This month, leaders from the United Auto Workers union and the U.S. Big Three will gather around tables at their respective companies to hammer out national bargaining agreements. The talks will start with the proverbial handshakes over the bargaining table, but it’s more likely we’re going to see fists flying once the cameras are turned off and everyone gets down to business.
To call this round of contract talks critical would be a major understatement. We have seen Chrysler get sold off to a group of investors who have one goal in mind: make money. Ford doesn’t seem to know where it wants to go, and has major gaps in its future product plans. While GM may be on the road to curing some of its ills, it’s still not out of the woods when it comes to cost competitiveness, especially because of retiree healthcare and pension costs. Yes, the union has agreed to givebacks for both GM and Ford to reduce their legacy and future healthcare costs, but even GM Chairman Rick Wagoner admits that more has to be done to control the more than $4 billion GM will spend on healthcare this year alone.
Cool heads will have to prevail here, with the union agreeing to more cutbacks in terms of healthcare coverage. Co-pay increases and deductibles for certain procedures will have to be put in place to keep costs down, while the union and the auto companies will have to work together to encourage workers to live healthier lifestyles. Why not charge smokers more for their healthcare tab? What about providing a discount to those workers who sign up for a health club membership or use personal training services? Forcing a change in an individual’s behavior by hitting them in the pocket book is the only way to effect real change.

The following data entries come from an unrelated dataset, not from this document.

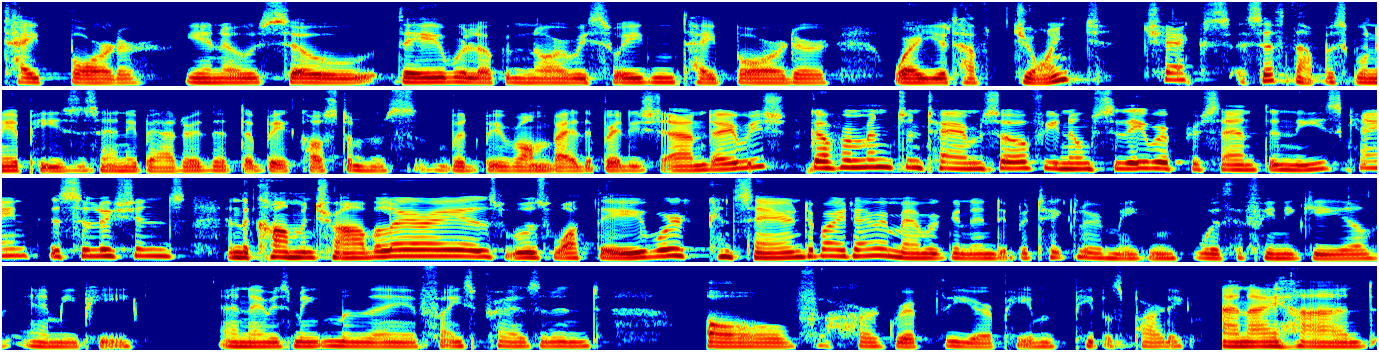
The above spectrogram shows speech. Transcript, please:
type border, you know. So they were looking Norway, Sweden type border where you'd have joint checks, as if that mm-hmm. was going to appease us any better, that the big customs would be run by the British and Irish government in terms of, you know, so they were presenting these kind of solutions. And the common travel areas was what they were concerned about. I remember going into a particular meeting with a Fine Gael MEP and I was meeting with the vice president of her group, the European People's Party. And I had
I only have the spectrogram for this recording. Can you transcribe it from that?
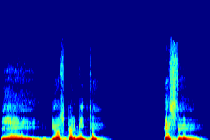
y Dios permite este,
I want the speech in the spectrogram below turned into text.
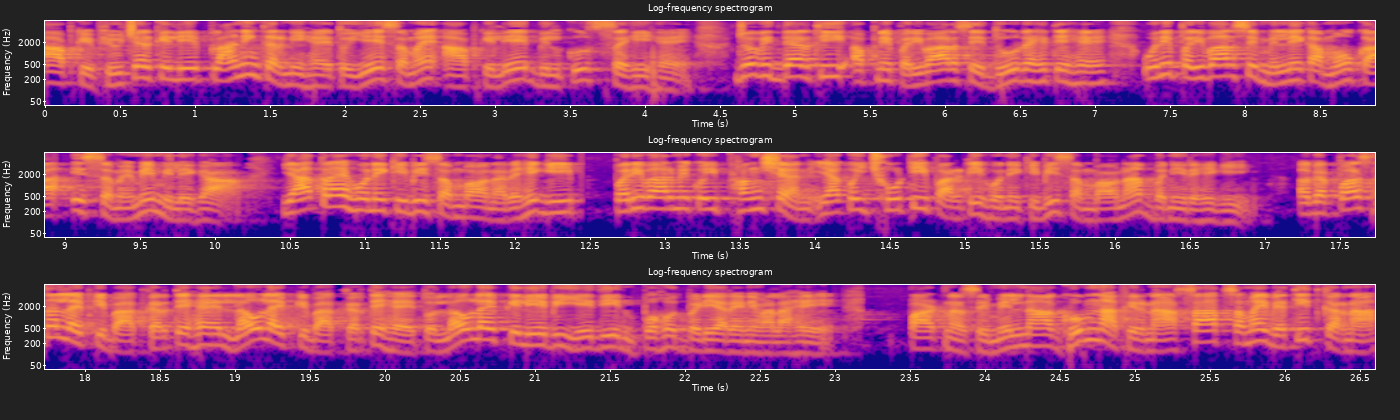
आपके फ्यूचर के लिए प्लानिंग करनी है तो ये समय आपके लिए बिल्कुल सही है। जो विद्यार्थी अपने परिवार से दूर रहते हैं, उन्हें परिवार से मिलने का मौका इस समय में मिलेगा। यात्राएँ होने की भी संभावना रहेगी, परिवार में कोई फ़ंक्शन या कोई छोटी पार्टी होने की भी संभावना बनी रहेगी। अगर पर्सनल लाइफ की बात करते हैं, लव लाइफ की बात करते हैं तो लव लाइफ के लिए भी ये दिन बहुत बढ़िया रहने वाला है। पार्टनर से मिलना, घूमना, फिरना, साथ समय व्यतीत करना,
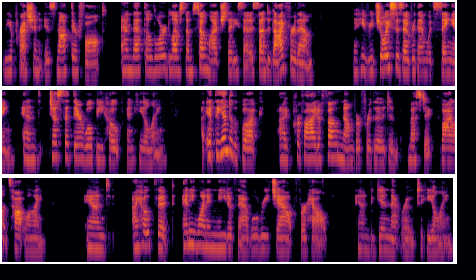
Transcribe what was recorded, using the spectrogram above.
the oppression is not their fault, and that the Lord loves them so much that He sent His Son to die for them, that He rejoices over them with singing, and just that there will be hope and healing. Uh, at the end of the book, I provide a phone number for the domestic violence hotline. And I hope that anyone in need of that will reach out for help and begin that road to healing.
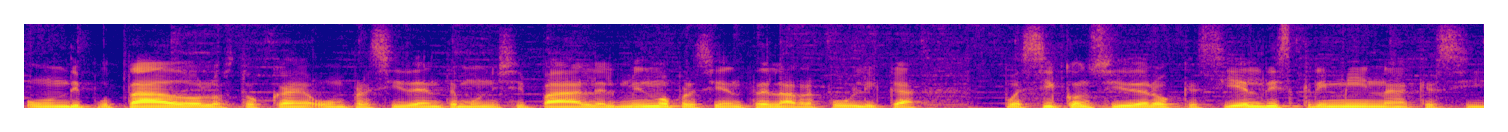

It’s not just healthcare, however, as automakers have begun to demand work rule changes out of the union, with threats of moving production of certain products to other plants where workers would be amenable to accepting flexible work schedules and rules. The Big Three have discovered it may be beneficial to pit plant against plant in this dire age of layoffs and cutbacks. In some cases, particularly for GM and Chrysler, it may be working. Just ask workers at GM’s Fairfax Kansas City, KS, and Lordstown, OH, plants as they watched installation of new tools and equipment come to a halt after the union and GM could not agree on outsourcing and flexibility issues. Workers at Chrysler’s Sterling Heights, MI, assembly plant are keenly aware that they remain on the job as a result of work rule changes. Chrysler said it studied moving production of its Dodge Avenger, Chrysler Sebring and Sebring convertible to Mexico to save money, but that plan was averted thanks to the union membership’s decision to change work rules.
It will be imperative for the union to give some ground here, too, if they want to have a future. Making plants more flexible means job security in the long run and could send a message to foreign automakers that the union is not the roadblock to progress it has been labeled. The union has been willing to show some movement on these issues and it should continue to foster flexibility within its ranks. After all, the more skills and knowledge an employee gains, the more critical they are to the organization. And in line with this, perhaps the union should have a seat on the powerful committees that decide on future products.
The jobs bank—where idled workers make up to 80% of their wages without having to work—is going to be another thorny issue for both sides. This has to go, no questions asked.
Finally, the auto companies will have to provide the union with some rewards, as well. As the workers have forgone wage increases in recent years, it will be vital for automakers to provide moderate wage increases for the length of the contract, while providing more financial incentives for specific performance improvements—i.e., results in the annual Harbour Report and J.D. Power surveys. Creativity will also have to prevail on the financial-incentive discussions. One idea could be to increase tuition payments for the children of hourly workers, which could provide the auto industry with desperately needed engineering talent in the future and a sustained customer base.
The one thing the industry does not need right now is for either side to dig in their heels and refuse to budge. A walkout will result in lost jobs and maybe even lost enterprises. That would be detrimental to everyone and benefit no one. Working together is the only way the industry will survive for another 100-plus years. Without shared sacrifice, everyone might as well pack up their desks and turn the lights out.